Dear Jasper and Kestrel,
As you may know, Salinas is the town where John Steinbeck, the famous author, was born and raised. His family home still stands on Central Avenue, open for luncheons, along with its gift shop, The Best Cellar.
I was thinking the other day that if you could be a school kid in Salinas at different periods of time (and not get any older as the time passed), you would have been taught very different things about John Steinbeck.
In the decade of the 1910s, you wouldn’t have been taught about John, you would have been in school with him. He attended the West End School (where Roosevelt Elementary now stands) and Salinas High, when it was still on West Alisal Street. John was a fine football player and wrote for the school paper.
In the 1920s you might have heard gossip that John wasn’t attending classes regularly at Stanford, after his parents were so happy that he got in. After 6 years of irregular attendance interrupted by travel and odd jobs (like being an apprentice scientist at the Spreckels Sugar Factory near town), he left without graduating and moved to New York.
In the 1930s John’s name became a hated thing in Salinas. You would have been taught he was a Socialist and un-American for his views about labor and unions. His book In Dubious Battle told of the striking farm workers and the horrible living conditions and injustices they faced. The growers, who were (and are) the power and money in town, resented his point of view and many copies of his books were burned. This happened again when The Grapes of Wrath was published. Though wildly popular, the book was criticized for vulgar language and showing the growers as greedy men.
In the 1940s you would have heard about John’s travels with the Army in World War II and his part in directing documentaries about the war. And maybe questioned his being labeled a Socialist.
In the 1950s you would have been warned not to read East of Eden because of its scandalous story, but amazed by the street by street accuracy with which John described Salinas.
By the 1960s, John’s local reputation was mended somewhat by his receiving the Nobel Peace Prize in Sweden and the Presidential Medal of Freedom from President Lyndon Johnson.

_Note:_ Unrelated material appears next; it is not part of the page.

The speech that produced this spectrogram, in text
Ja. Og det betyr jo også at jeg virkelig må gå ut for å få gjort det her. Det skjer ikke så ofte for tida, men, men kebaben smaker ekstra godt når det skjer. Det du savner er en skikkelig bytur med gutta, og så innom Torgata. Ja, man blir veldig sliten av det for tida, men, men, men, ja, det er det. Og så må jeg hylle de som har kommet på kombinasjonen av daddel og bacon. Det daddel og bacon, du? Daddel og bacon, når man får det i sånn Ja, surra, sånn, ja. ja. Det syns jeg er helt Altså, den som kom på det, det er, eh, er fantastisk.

In 1968 you would have been taught about the death of John Steinbeck, great writer and local hero, who had written so many American classics and put our little town on the map.
And, if you were paying attention, you would have noticed how a city’s opinion of a person is closely tied with that city’s own self-interests. And often, still is.